The World Health Organisation (WHO) on Tuesday in Baghdad cautioned that Iraq’s public health, water and sanitation systems were collapsing.
WHO said Iraq’s prime minister responded to protests this summer over failing public services by launching a campaign against corruption and mismanagement.
It said less than four months later, there was little sign of improvement in one key sector such as healthcare.
“With Iraqis fleeing Islamic State in ever greater numbers, the country’s growing population of internal refugees is straining public facilities already ground down by decades of war, sanctions and red tape.
The human right groups also said that with lower revenues from oil exports and higher costs associated with the battle against Islamic State, the government was failing to help the most vulnerable.
It said that the situation had become so desperate that thousands of Iraqis forced to flee Anbar province in the west, had opted to bypass the government and seek medical care from non-governmental organisations such as one called Dari.
The group said based in a modest apartment building in Baghdad’s Karrada Mariam neighbourhood, Dari treated about 50 patients a day, mostly children and the elderly.
Alaa Abdel-Sadaa, Dari President, said so far this year, the group had provided more than 15,000 families with food aid and registered another 8,400 patients at its free medical clinic.
He said Dari relied partly on donations and supplies from pharmaceutical firms and food manufacturers.
“On our part, we rely on volunteers and none of its more than 100 medical professionals are paid.
“We can treat 100 patients with $1,000, and that is difficult for the health ministry or any government hospital to say,” he said.
Ali Makki, Chief of the NGO Directorate in the Iraqi cabinet, said his office was intensifying efforts to facilitate the work of non-governmental organisations, especially those providing relief and health services.
Health Ministry Spokesman, Rifaq al-Araji, said non-governmental organisations had helped to ease the pressure.
He blamed economic sanctions imposed by the UN in 1990 after Iraq invaded Kuwait, subsequent wars and violence, for the poor state of the health care system.
Ameera Abdel-Muhsin, 50, a housewife, at a state hospital, said “I came to a government hospital because I can’t pay the high cost of private doctors.
She said the problem was she still had to get medication from a private pharmacy as it is usually not available in government hospitals.
Another patient, Qasim al-Kinani, 68, said he was admitted to hospital two days ago suffering with kidney failure but his condition was getting worse because of lack of treatment.
“Look at this farce.

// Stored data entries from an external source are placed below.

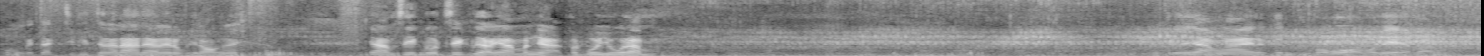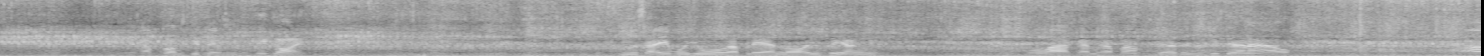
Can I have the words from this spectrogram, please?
ผมกับจักจิพิจารณาเนี่ยอะไรหรอกพี่น้องเลยยามเสกรถเสกเรือยามมันหยาดผัดโบอยูน้ำเชื่อยามง่ายนะเกินพอบอกว่าแย่บ้างนะครับความคิดเล็กเล็กหน่อย อยู่ใส่โบยูครับแลนรออยู่คือหยังนี่บอว่ากันครับเอาเดี๋ยวจะคิดเจอหน้าเอาเอา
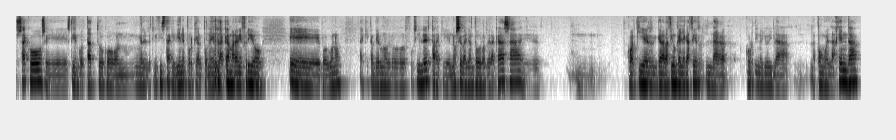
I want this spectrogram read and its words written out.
sacos. Eh, estoy en contacto con el electricista que viene porque al poner la cámara de frío, eh, pues bueno, hay que cambiar uno de los fusibles para que no se vayan todos los de la casa. Eh, cualquier grabación que haya que hacer la coordino yo y la, la pongo en la agenda.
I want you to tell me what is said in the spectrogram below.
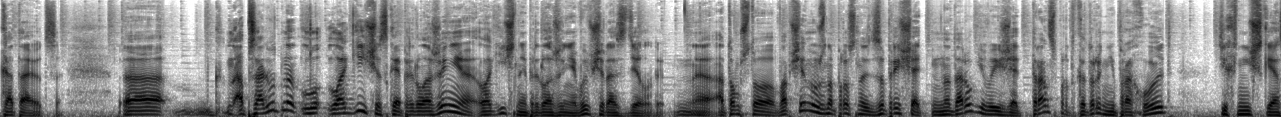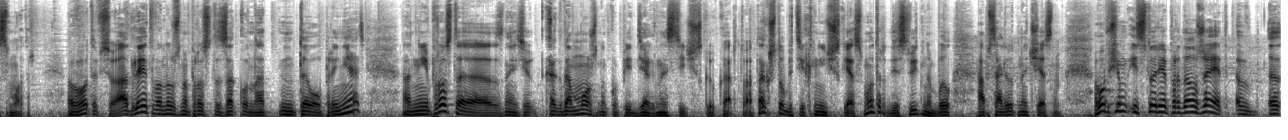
катаются абсолютно логическое предложение, логичное предложение вы вчера сделали о том, что вообще нужно просто запрещать на дороге выезжать транспорт, который не проходит технический осмотр. Вот и все. А для этого нужно просто закон от НТО принять. А не просто, знаете, когда можно купить диагностическую карту, а так, чтобы технический осмотр действительно был абсолютно честным. В общем, история продолжает. Э, э,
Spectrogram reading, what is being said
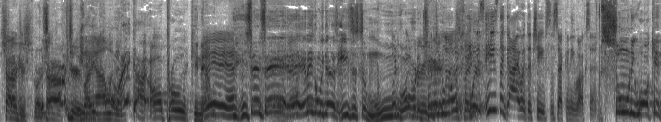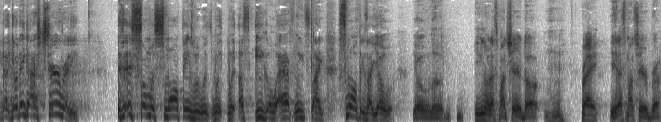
Chargers. Chargers. Chargers. Like, oh, I got all pro. Yeah, yeah, yeah. You, you see what I'm saying? Yeah. It ain't gonna be that as easy to move over the chair. He's, he's, the guy with the Chiefs the second he walks in. Soon he walk in, yo, they got his chair ready. It's, it's so much small things with, with, with, us ego athletes, like small things like, yo, yo, look, you know that's my chair, dog. Mm-hmm. Right. Yeah, that's my chair, bro.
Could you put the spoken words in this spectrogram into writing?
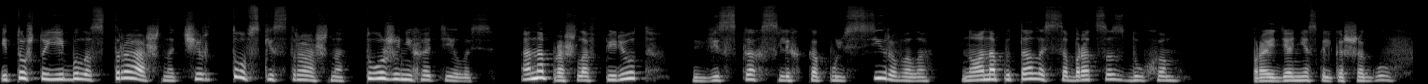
и то, что ей было страшно, чертовски страшно, тоже не хотелось. Она прошла вперед, в висках слегка пульсировала, но она пыталась собраться с духом. Пройдя несколько шагов,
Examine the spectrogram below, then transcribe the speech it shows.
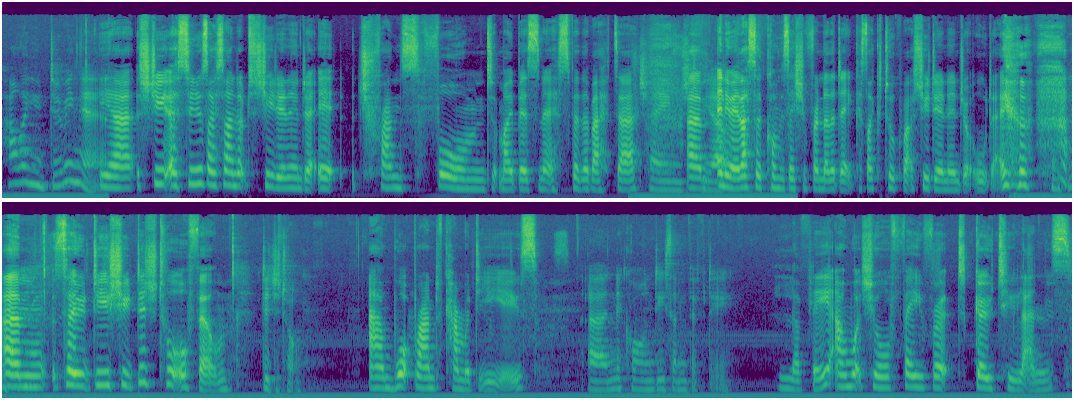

I’m sleeping on a blood-stained mattress with a filthy smell. I feel like I’m sleeping in a zoo.”
He said Al-Yarmouk hospital in western Baghdad was typical, as patients were transported through corridors littered with cigarette butts.
The war with Islamic State has displaced more than 3 million Iraqis, with most belonging to the minority Sunni sect.
The problem is also a political one which Iraq is poorly placed to handle following years of sectarian bloodletting between Sunnis and Shi’ite Muslims. (Reuters/NAN)